Ceccat, V., C., R. Haining, and P. Signoretta, 2002. Exploring offence statistics in Stockholm
City using spatial analysis tools. Annals of the Association of American Geographer,
92 (1): 29-51.
Craglia, M. R. P. Haining, and P. Wiles, 2000. A comparative evaluation of approaches to
urban crime pattern analysis. Urban Studies 37:111-29.
Hirschfield, A., P.Brown, and P. Todd, 1995. GIS and analysis of spatially referenced crime
data: Experience in Merseyside, UK. International Journal of Geographical
Information Systems 9: 191-219.
Messner, S. F., L. Anslin, R. Baller, D.F. Hawkins, G. Deane, and S. E. Tolnay, 1999. The
spatial pattern of county homicide rates: An application of exploratory spatial data
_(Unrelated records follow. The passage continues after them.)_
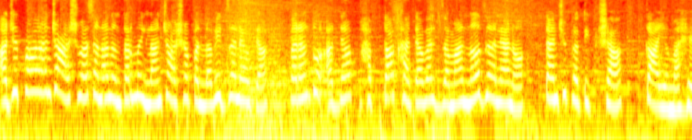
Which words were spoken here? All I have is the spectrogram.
अजित पवारांच्या आश्वासनानंतर महिलांच्या आशा पल्लवित झाल्या होत्या परंतु अद्याप हप्ता खात्यावर जमा न झाल्यानं त्यांची प्रतीक्षा कायम आहे.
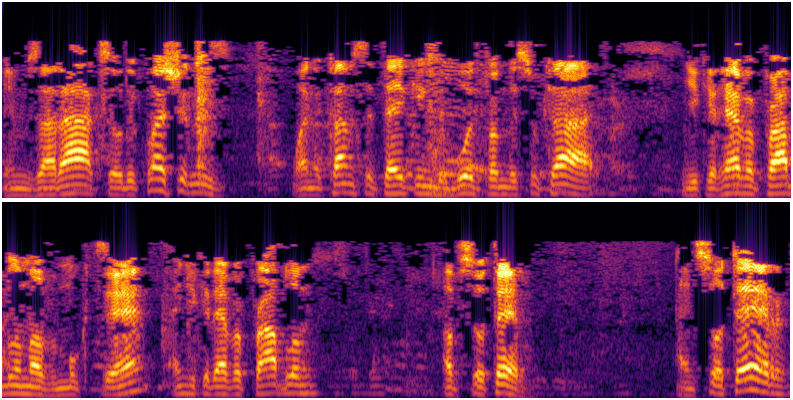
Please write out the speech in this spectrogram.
Im zarak. So the question is, when it comes to taking the wood from the sukkah, you could have a problem of muktzeh, and you could have a problem of soter. And soter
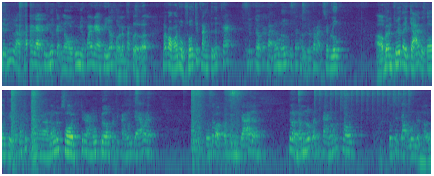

analysis. Journal of Quantitative Criminology 15: 423-50.